» **Exercise details**
Starting with the line that holds "Transcribe the recording", repeat each line through the last one below, exactly. Pictures stay out.

» **Data records**
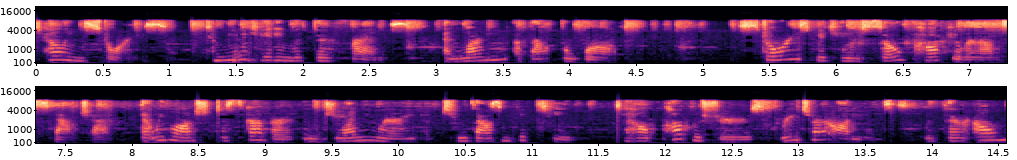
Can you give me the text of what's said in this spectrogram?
telling stories, communicating with their friends, and learning about the world. Stories became so popular on Snapchat that we launched Discover in January of 2015 to help publishers reach our audience with their own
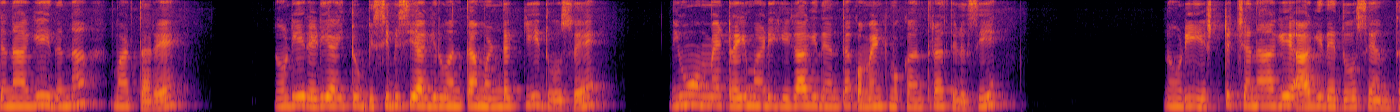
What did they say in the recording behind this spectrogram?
ಚೆನ್ನಾಗಿ ಇದನ್ನು ಮಾಡ್ತಾರೆ. ನೋಡಿ ರೆಡಿ ಆಯಿತು. ಬಿಸಿ ಬಿಸಿಯಾಗಿರುವಂಥ ಮಂಡಕ್ಕಿ, ದೋಸೆ. ನೀವು ಒಮ್ಮೆ ಟ್ರೈ ಮಾಡಿ ಹೇಗಾಗಿದೆ ಅಂತ ಕಮೆಂಟ್ ಮುಖಾಂತರ ತಿಳಿಸಿ. ನೋಡಿ, ಎಷ್ಟು ಚೆನ್ನಾಗಿ ಆಗಿದೆ ದೋಸೆ ಅಂತ.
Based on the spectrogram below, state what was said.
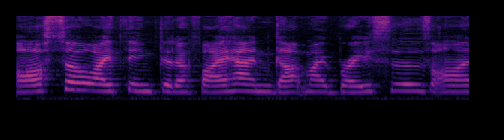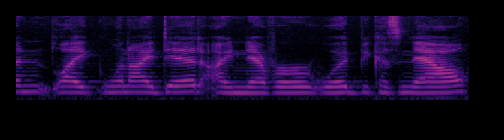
also i think that if i hadn't got my braces on like when i did i never would because now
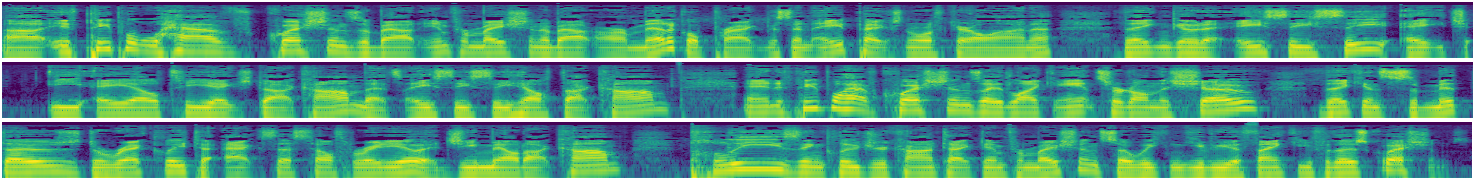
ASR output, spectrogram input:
Uh, if people have questions about information about our medical practice in Apex, North Carolina, they can go to ACCH E-A-L-T-H dot com. That's acchealth.com. And if people have questions they'd like answered on the show, they can submit those directly to accesshealthradio at gmail.com. Please include your contact information so we can give you a thank you for those questions.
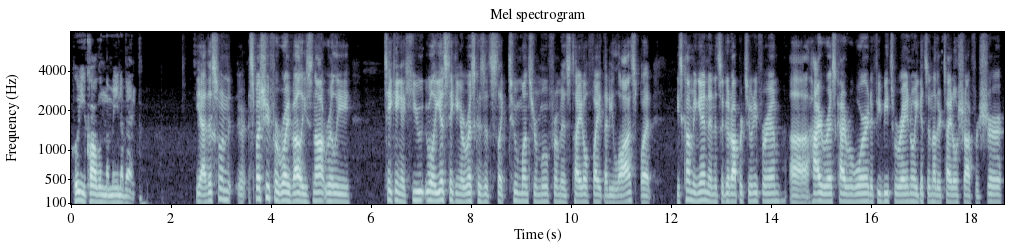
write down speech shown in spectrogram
Who you calling the main event? Yeah, this one, especially for Royval, he's not really taking a huge. Well, he is taking a risk because it's like two months removed from his title fight that he lost, but he's coming in and it's a good opportunity for him. Uh, high risk, high reward. If he beats Moreno, he gets another title shot for sure.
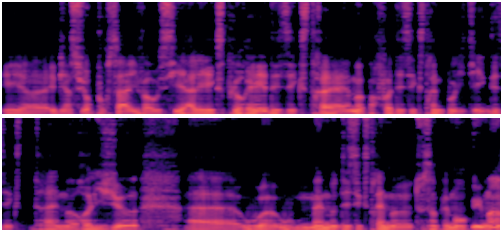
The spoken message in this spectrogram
Et, et, bien sûr, pour ça, il va aussi aller explorer des extrêmes, parfois des extrêmes politiques, des extrêmes religieux, ou, ou même des extrêmes tout simplement humains.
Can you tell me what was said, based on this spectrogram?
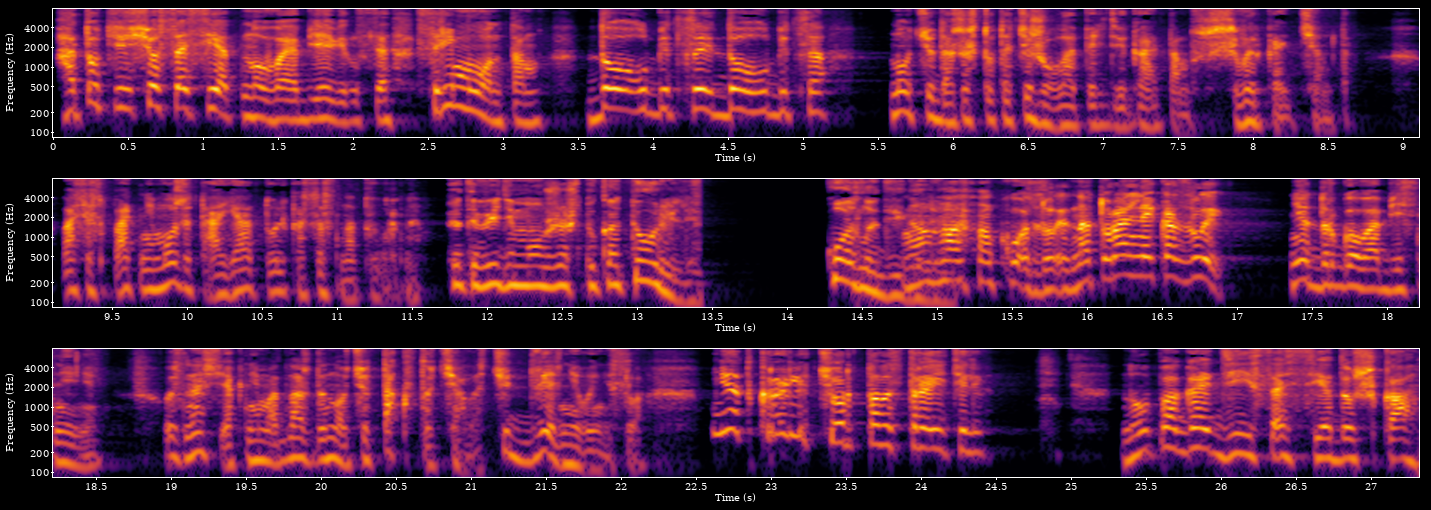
А тут еще сосед новый объявился с ремонтом. Долбится и долбится. Ночью даже что-то тяжелое передвигает, там швыркает чем-то. Вася спать не может, а я только со снотворным. Это, видимо, уже штукатурили. Козлы двигали. Ага, козлы, натуральные козлы. Нет другого объяснения. Ой, знаешь, я к ним однажды ночью так стучалась, чуть дверь не вынесла. Не открыли чертовы строители. Ну, погоди, соседушка.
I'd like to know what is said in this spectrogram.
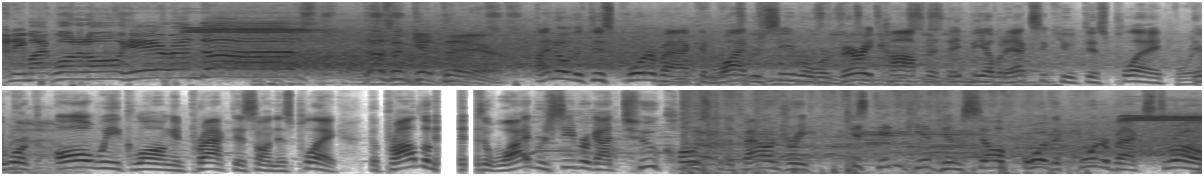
And he might want it all here, and does. Doesn't get there. I know that this quarterback and wide receiver were very confident they'd be able to execute this play. They worked all week long in practice on this play. The problem is the wide receiver got too close to the boundary, just didn't give himself or the quarterback's throw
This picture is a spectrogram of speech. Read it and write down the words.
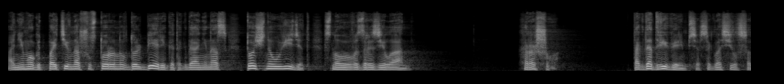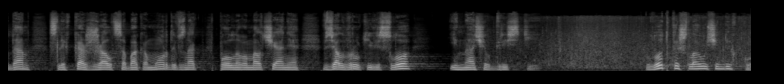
Они могут пойти в нашу сторону вдоль берега, тогда они нас точно увидят, снова возразил Ан. Хорошо. Тогда двигаемся, согласился Дан, слегка сжал собака морды в знак полного молчания, взял в руки весло и начал грести. Лодка шла очень легко.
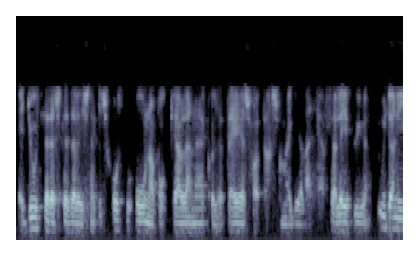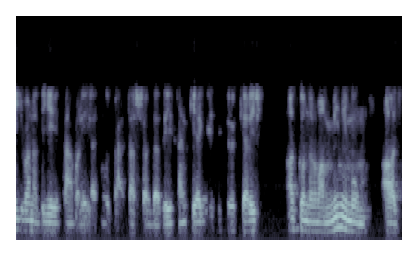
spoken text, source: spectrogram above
Egy gyógyszeres kezelésnek is hosszú hónapok kellenek, hogy a teljes hatása megjelenjen, felépüljön. Ugyanígy van a diétával, életmódváltással, de az étrend kiegészítőkkel is. Azt gondolom a minimum az,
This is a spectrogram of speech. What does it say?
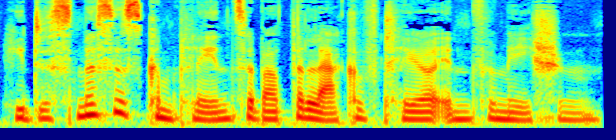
He dismisses complaints about the lack of clear information.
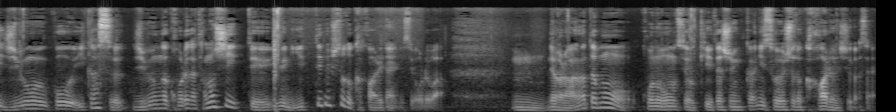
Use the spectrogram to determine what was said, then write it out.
自分をこう生かす、自分がこれが楽しいっていうふうに言ってる人と関わりたいんですよ、俺は。うん。だからあなたもこの音声を聞いた瞬間にそういう人と関わるようにしてください。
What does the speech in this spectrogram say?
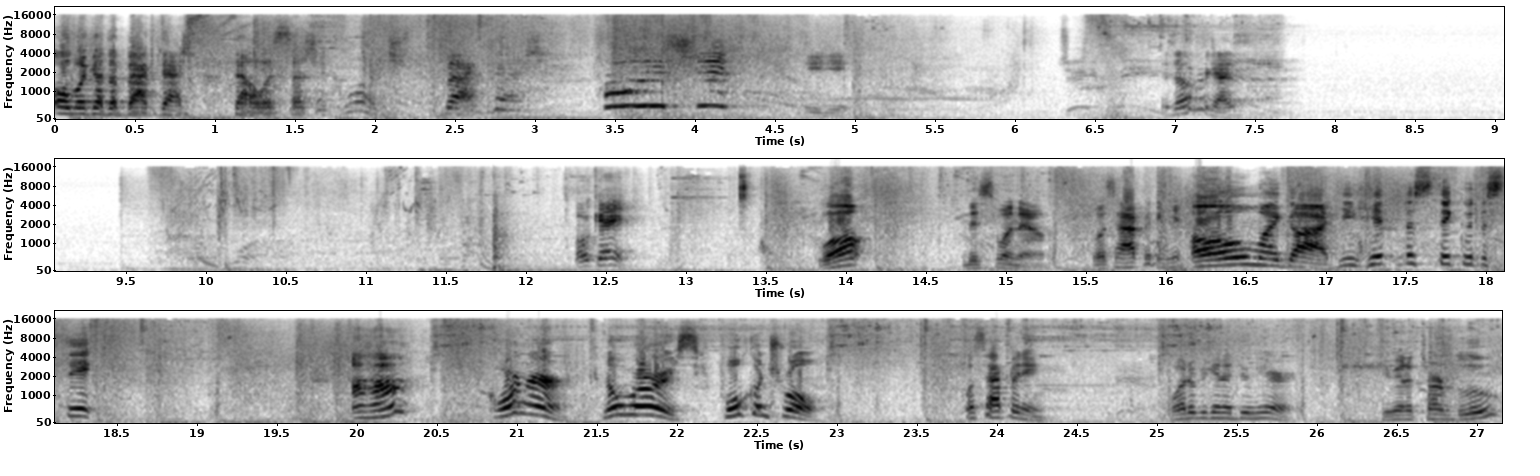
Oh my god, the backdash! That was such a clutch! Backdash! Holy shit! GG. It's over, guys. Okay. Well, this one now. What's happening here? Oh my god, he hit the stick with the stick! Uh-huh. Corner! No worries. Full control. What's happening? What are we gonna do here? You gonna turn blue?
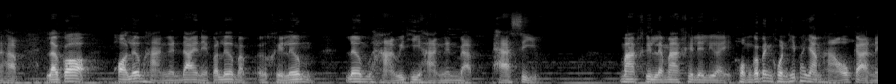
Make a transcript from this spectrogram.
นะครับแล้วก็พอเริ่มหาเงินได้เนี่ยก็เริ่มแบบเออเคยเริ่มเริ่มหาวิธีหาเงินแบบ passive มากขึ้นและมากขึ้นเรื่อยๆ ผมก็เป็นคนที่พยายามหาโอกาสใน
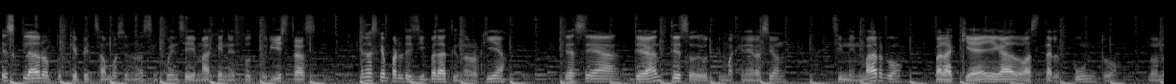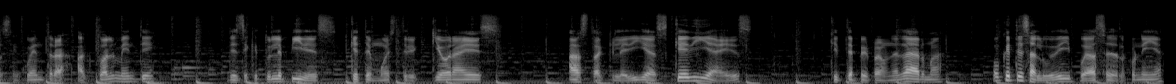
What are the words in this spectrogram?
es claro que pensamos en una secuencia de imágenes futuristas en las que participa la tecnología, ya sea de antes o de última generación. Sin embargo, para que haya llegado hasta el punto donde se encuentra actualmente, desde que tú le pides que te muestre qué hora es, hasta que le digas qué día es, que te prepare una alarma, o que te salude y puedas hablar con ella,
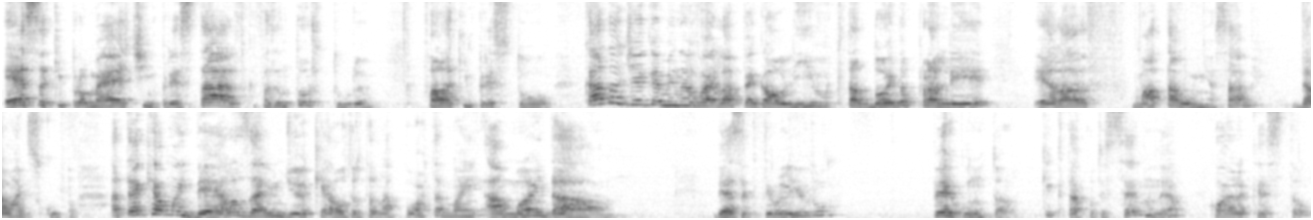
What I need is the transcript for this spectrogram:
Essa que promete emprestar, ela fica fazendo tortura. Fala que emprestou. Cada dia que a menina vai lá pegar o livro, que tá doida para ler, ela mata a unha, sabe? Dá uma desculpa. Até que a mãe delas, aí um dia que a outra tá na porta, a mãe, a mãe da dessa que tem o livro pergunta o que que tá acontecendo, né? Qual era a questão?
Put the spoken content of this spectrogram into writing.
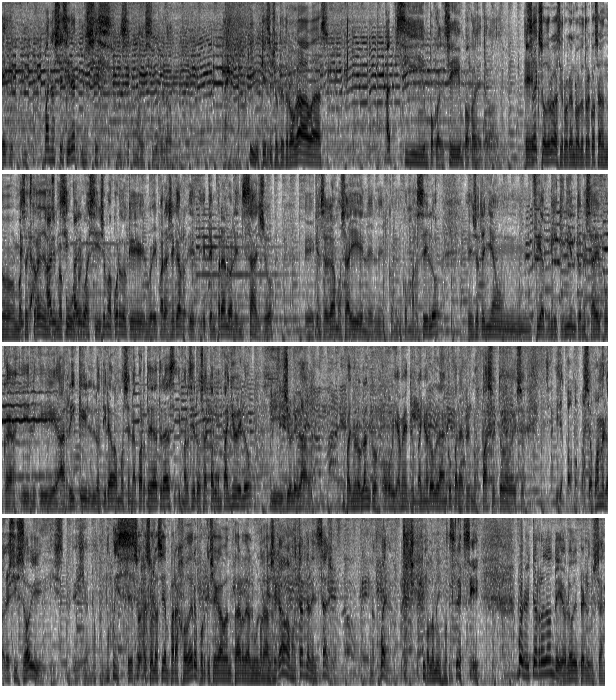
eh, no sé si era, no sé, no sé cómo decirlo. Y qué sé yo, te drogabas, Ah, sí, un poco de, sí, un poco de todo. Eh, sexo, drogas y rock and roll, otra cosa no, más eh, extraña no al- se me sí, ocurre. algo así. Yo me acuerdo que eh, para llegar temprano al ensayo, eh, que ensayábamos ahí en- en el- con, con Marcelo, eh, yo tenía un Fiat 1500 en esa época y, y a Ricky lo tirábamos en la parte de atrás y Marcelo sacaba un pañuelo y yo le daba. ¿Un pañuelo blanco? Obviamente, un pañuelo blanco para abrirnos paso y todo eso. Y, o, sea, vos me lo decís hoy y te dije, no, no puede ser. ¿Eso, ¿Eso lo hacían para joder o porque llegaban tarde a algún Porque lado? llegábamos tarde al ensayo. No, bueno, Por lo mismo. sí. Bueno, y te redondeo lo de Pelusa.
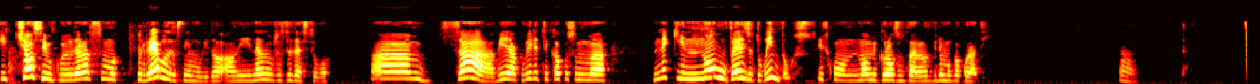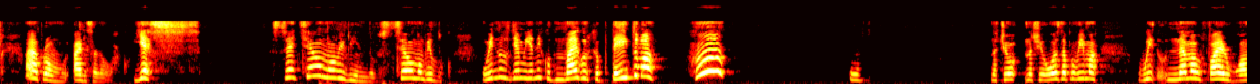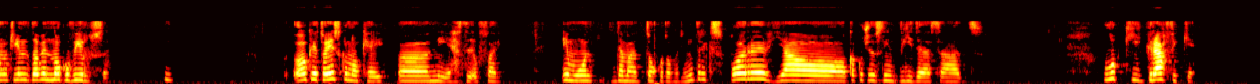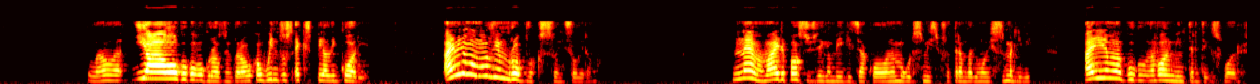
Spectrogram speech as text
I ćao svim koji danas smo trebali da snimamo video, ali ne znam što se desilo. Um, za, vi, ako vidite kako sam neki novu verziju od Windows, iskreno malo mi grozno da vidimo kako radi. Hmm. Ajde probamo, ajde sad ovako. Yes! Sve, cijelo novi Windows, cijelo novi look. Windows gdje ima jednih od najgorih update-ova. Huh? U... Znači, znači, ovo zapravo ima nema firewall, znači ima da dobije mnogo virusa. Ok, to je iskreno ok. Nije, u stvari. Ima on, nema toliko dobar Internet Explorer. Jao, kako ću da snim videa sad? Look i grafike. Lele. Jao, kako ovo grozno izgleda. Ovo kao Windows XP, ali gori. Ajde vidimo možda imam Roblox to instaliramo. Nemam, ajde poslije ću da igram Bigice ako ne mogu da smislim što trebam da radim ovi smrdljivi. Ajde idemo na Google, ne volim Internet Explorer.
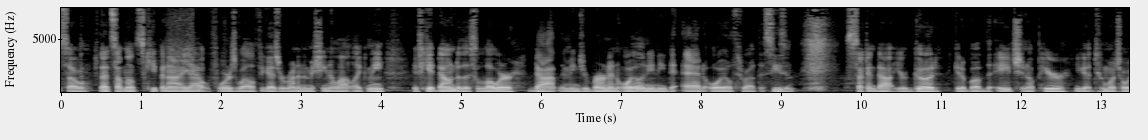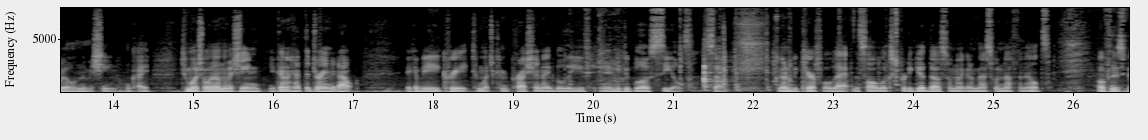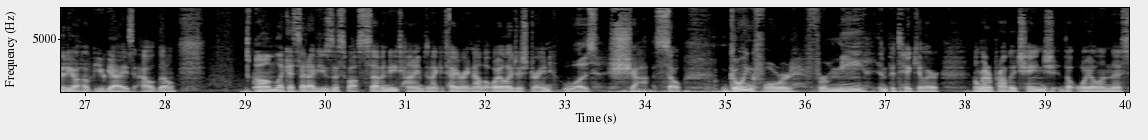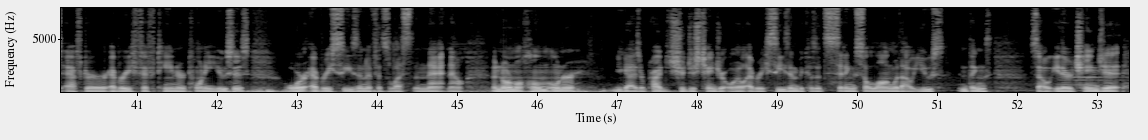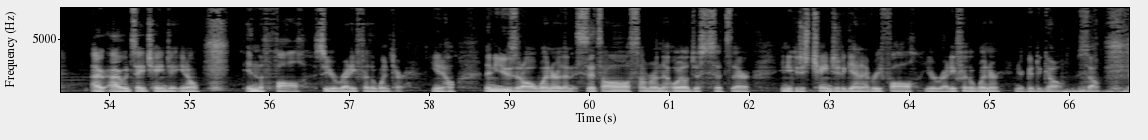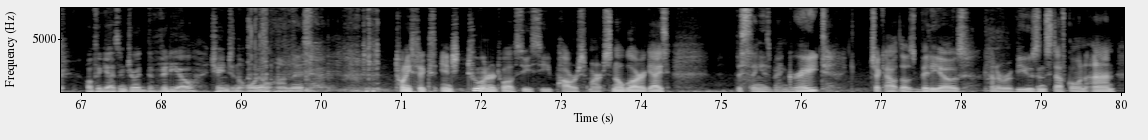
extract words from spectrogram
So that's something else to keep an eye out for as well. If you guys are running the machine a lot like me if you get down to this lower dot that means you're burning oil and you need to add oil throughout the season. Second dot you're good. Get above the h and up here you got too much oil in the machine okay? Too much oil in the machine you're gonna have to drain it out it can be create too much compression, I believe, and you could blow seals. So you want to be careful of that. This all looks pretty good though, so I'm not going to mess with nothing else. Hopefully this video help you guys out though. Um, like I said, I've used this about 70 times, and I can tell you right now, the oil I just drained was shot. So going forward, for me in particular, I'm going to probably change the oil in this after every 15 or 20 uses, or every season if it's less than that. Now, a normal homeowner you guys are probably should just change your oil every season because it's sitting so long without use and things. So either change it, I, I would say change it, you know, in the fall so you're ready for the winter, you know. Then you use it all winter, then it sits all summer and the oil just sits there and you can just change it again every fall. You're ready for the winter and you're good to go. So hopefully you guys enjoyed the video changing the oil on this 26 inch 212 cc power smart snowblower guys this thing has been great check out those videos, kind of reviews and stuff going on.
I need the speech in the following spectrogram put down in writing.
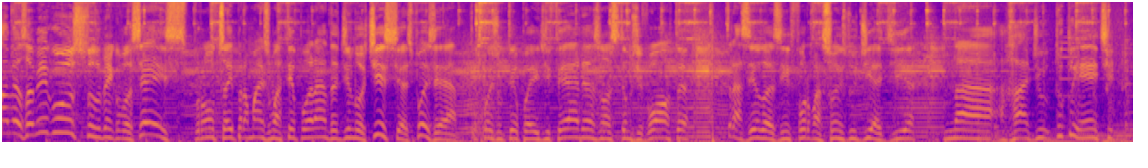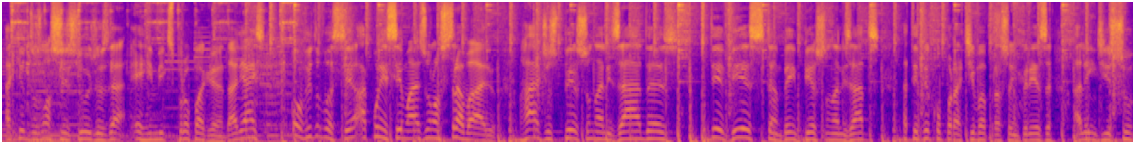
Olá, meus amigos, tudo bem com vocês? Prontos aí para mais uma temporada de notícias? Pois é, depois de um tempo aí de férias, nós estamos de volta trazendo as informações do dia a dia na rádio do cliente, aqui dos nossos estúdios da RMix Propaganda. Aliás, convido você a conhecer mais o nosso trabalho. Rádios personalizadas, TVs também personalizadas, a TV corporativa para sua empresa. Além disso,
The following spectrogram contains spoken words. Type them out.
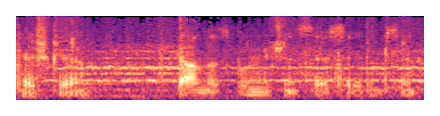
Keşke yalnız bunun için sevseydim seni.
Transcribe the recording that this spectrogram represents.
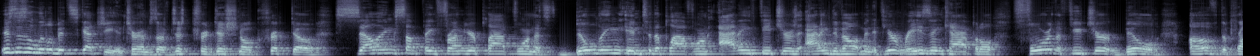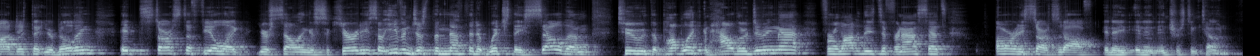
this is a little bit sketchy in terms of just traditional crypto selling something from from your platform that's building into the platform, adding features, adding development, if you're raising capital for the future build of the project that you're building, it starts to feel like you're selling a security. So even just the method at which they sell them to the public and how they're doing that for a lot of these different assets already starts it off in, a, in an interesting tone.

» **Exercise solution**
Transcribe the recording that this spectrogram represents.
this is a little bit sketchy in terms of just traditional crypto selling something from from your platform that's building into the platform, adding features, adding development, if you're raising capital for the future build of the project that you're building, it starts to feel like you're selling a security. So even just the method at which they sell them to the public and how they're doing that for a lot of these different assets already starts it off in, a, in an interesting tone.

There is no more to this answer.